Good morning. I’m Rachel Schnalzer, the L.A. Times Business section’s audience engagement editor, back with our weekly newsletter. While the financial effects of the coronavirus pandemic are the usual focus of the newsletter, I’m pivoting this week to discuss another crisis facing Californians: the wildfires that plague vast areas of the state. Last week, more than 136,000 people in Northern California were evacuated as a result of the fires. In addition to the loss of human life, experts believe the fires could claim more than 3,000 homes and structures.
With roughly four more months of fire season ahead, it’s a good time to think about how you can prepare financially in case a fire damages or destroys your home. Here are three steps you can take:

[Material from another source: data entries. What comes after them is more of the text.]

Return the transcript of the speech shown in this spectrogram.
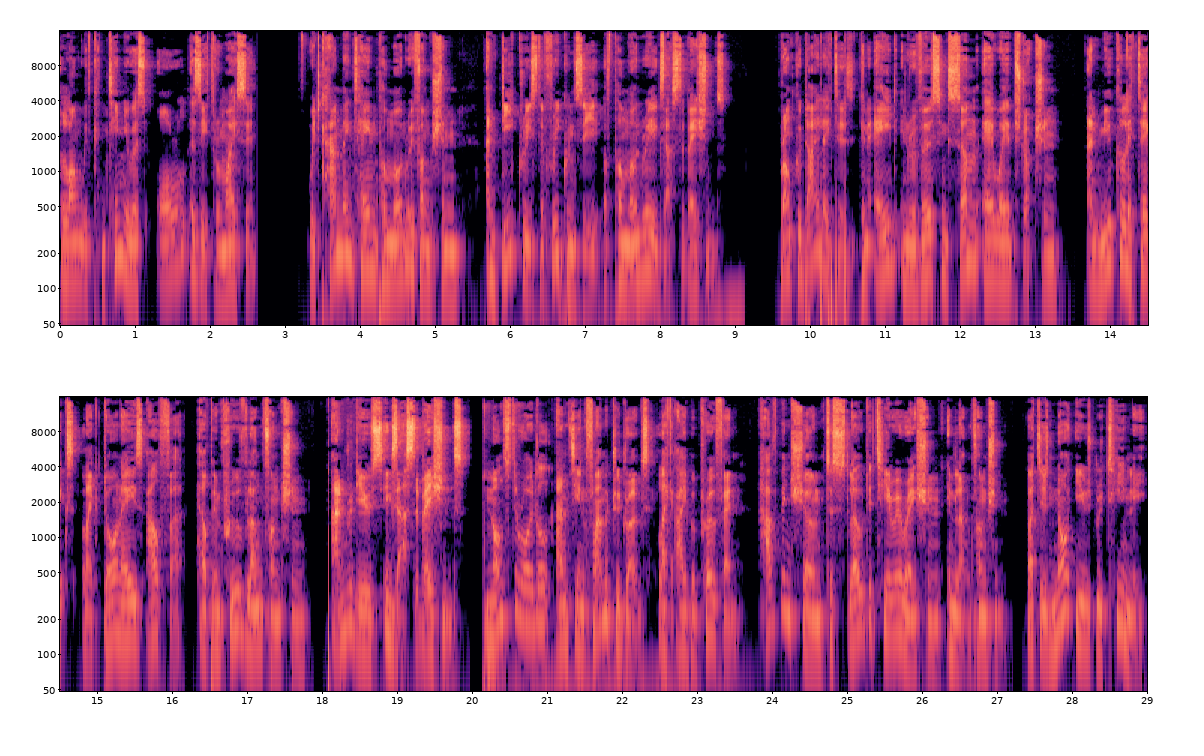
along with continuous oral azithromycin, which can maintain pulmonary function and decrease the frequency of pulmonary exacerbations. Bronchodilators can aid in reversing some airway obstruction, and mucolytics like Dornase alpha help improve lung function and reduce exacerbations. Nonsteroidal anti inflammatory drugs like ibuprofen have been shown to slow deterioration in lung function, but is not used routinely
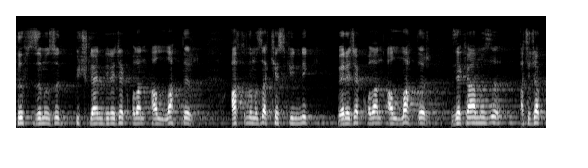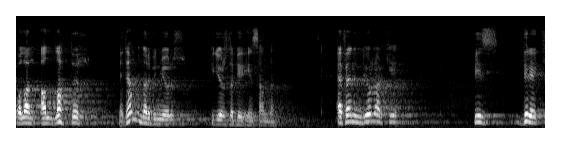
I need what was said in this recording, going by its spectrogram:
Hıfzımızı güçlendirecek olan Allah'tır. Aklımıza keskinlik verecek olan Allah'tır. Zekamızı açacak olan Allah'tır. Neden bunları bilmiyoruz? Gidiyoruz da bir insandan. Efendim diyorlar ki biz direkt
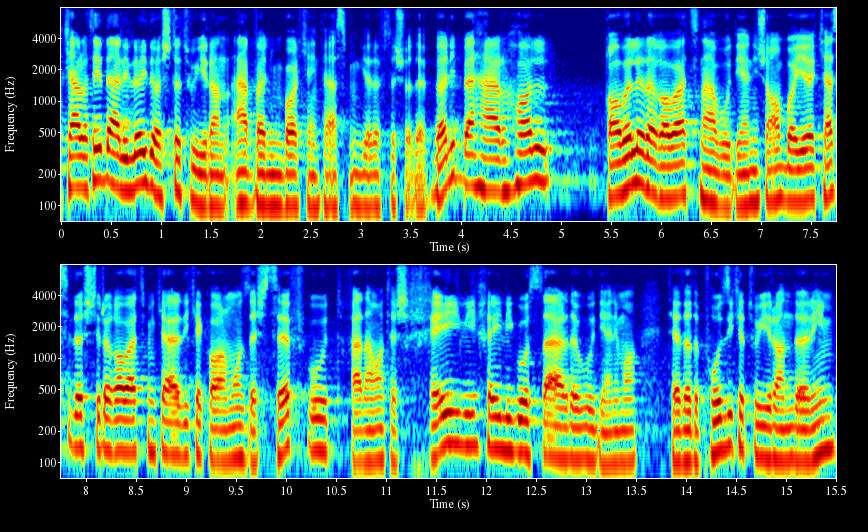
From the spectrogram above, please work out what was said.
که البته دلیلایی داشته تو ایران اولین بار که این تصمیم گرفته شده. ولی به هر حال قابل رقابت نبود. یعنی شما با یه کسی داشتی رقابت می‌کردی که کارمزدش صفر بود خدماتش خیلی خیلی گسترده بود. یعنی ما تعداد پوزی که تو ایران داریم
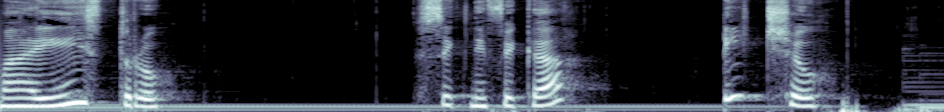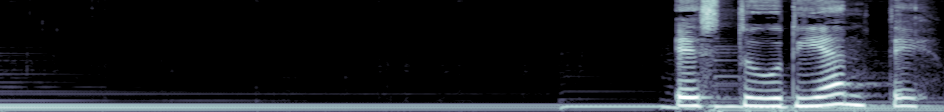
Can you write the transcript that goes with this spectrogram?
Maestro significa teacher. Estudiante.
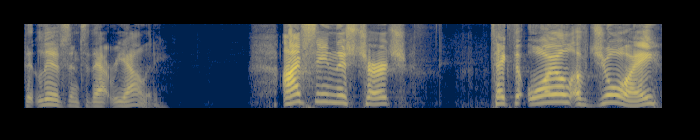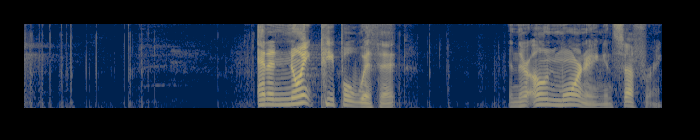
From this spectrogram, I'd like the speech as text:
that lives into that reality. I've seen this church take the oil of joy and anoint people with it in their own mourning and suffering.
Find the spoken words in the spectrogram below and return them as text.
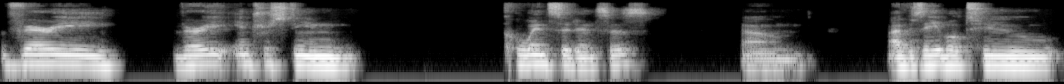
very, very interesting coincidences. Um, I was able to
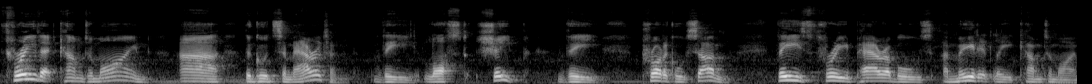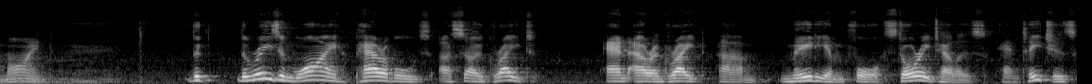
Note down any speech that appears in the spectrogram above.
Three that come to mind are the Good Samaritan, the lost sheep, the prodigal son. These three parables immediately come to my mind. The, the reason why parables are so great and are a great um, medium for storytellers and teachers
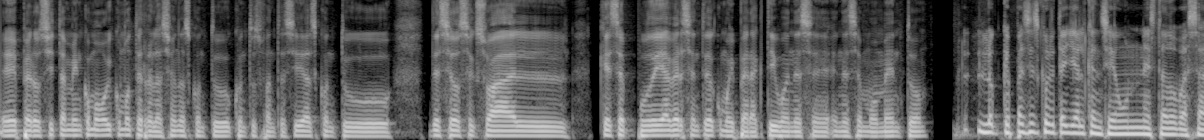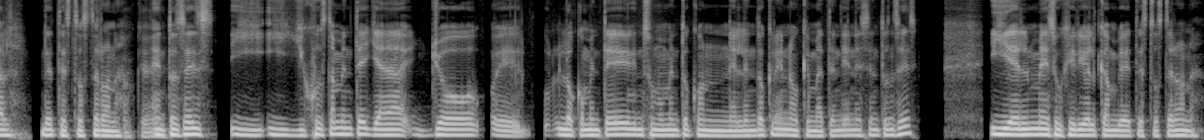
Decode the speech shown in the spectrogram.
eh, pero sí también como hoy, cómo te relacionas con, tu, con tus fantasías, con tu deseo sexual, que se podía haber sentido como hiperactivo en ese, en ese momento. Lo que pasa es que ahorita ya alcancé un estado basal de testosterona. Ok. Entonces, y, y justamente ya yo eh, lo comenté en su momento con el endocrino que me atendía en ese entonces, y él me sugirió el cambio de testosterona.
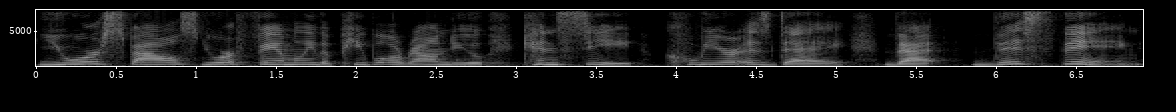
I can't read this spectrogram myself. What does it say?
your spouse, your family, the people around you can see clear as day that this thing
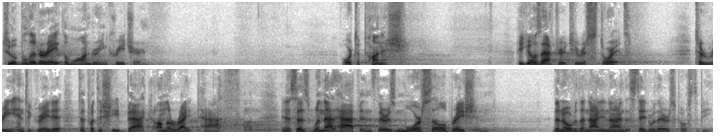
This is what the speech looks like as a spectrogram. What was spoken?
to obliterate the wandering creature or to punish. He goes after it to restore it, to reintegrate it, to put the sheep back on the right path. And it says, when that happens, there is more celebration than over the 99 that stayed where they were supposed to be.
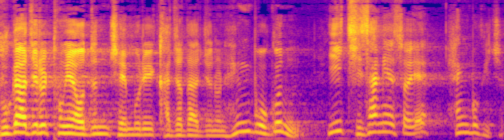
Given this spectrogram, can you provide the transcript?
두 가지를 통해 얻은 재물이 가져다 주는 행복은 이 지상에서의 행복이죠.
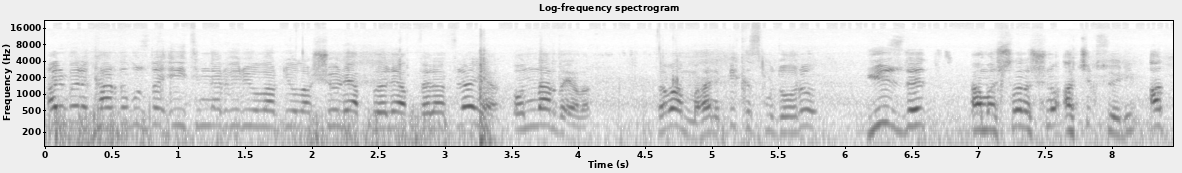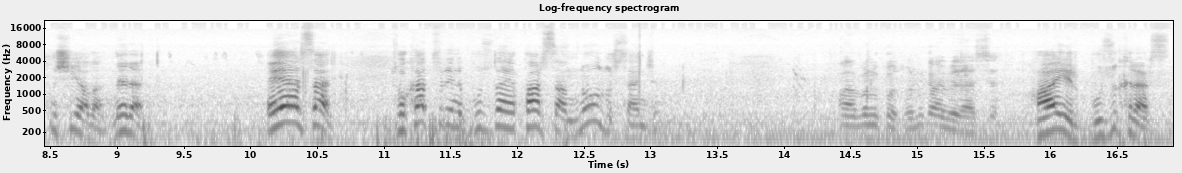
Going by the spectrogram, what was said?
Hani böyle karda buzda eğitimler veriyorlar diyorlar şöyle yap böyle yap falan filan ya. Onlar da yalan. Tamam mı? Hani bir kısmı doğru. Yüzde ama sana şunu açık söyleyeyim 60'ı yalan. Neden? Eğer sen tokat freni buzda yaparsan ne olur sence? Arabanın kontrolünü kaybedersin. Hayır buzu kırarsın.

Your home insurance may not be enough to cover damage caused in a fire. “Two-thirds of the fire victims that we’ve worked with over the years have found themselves under-insured in one category or more,” says Amy Bach, executive director of the consumer advocacy group United Policyholders. Insurance coverage is divided into “buckets,” Bach explains: a bucket for your dwelling, a bucket for your personal property, a bucket for temporary rent, and so on. Usually, people do not have enough coverage in their dwelling bucket, she says.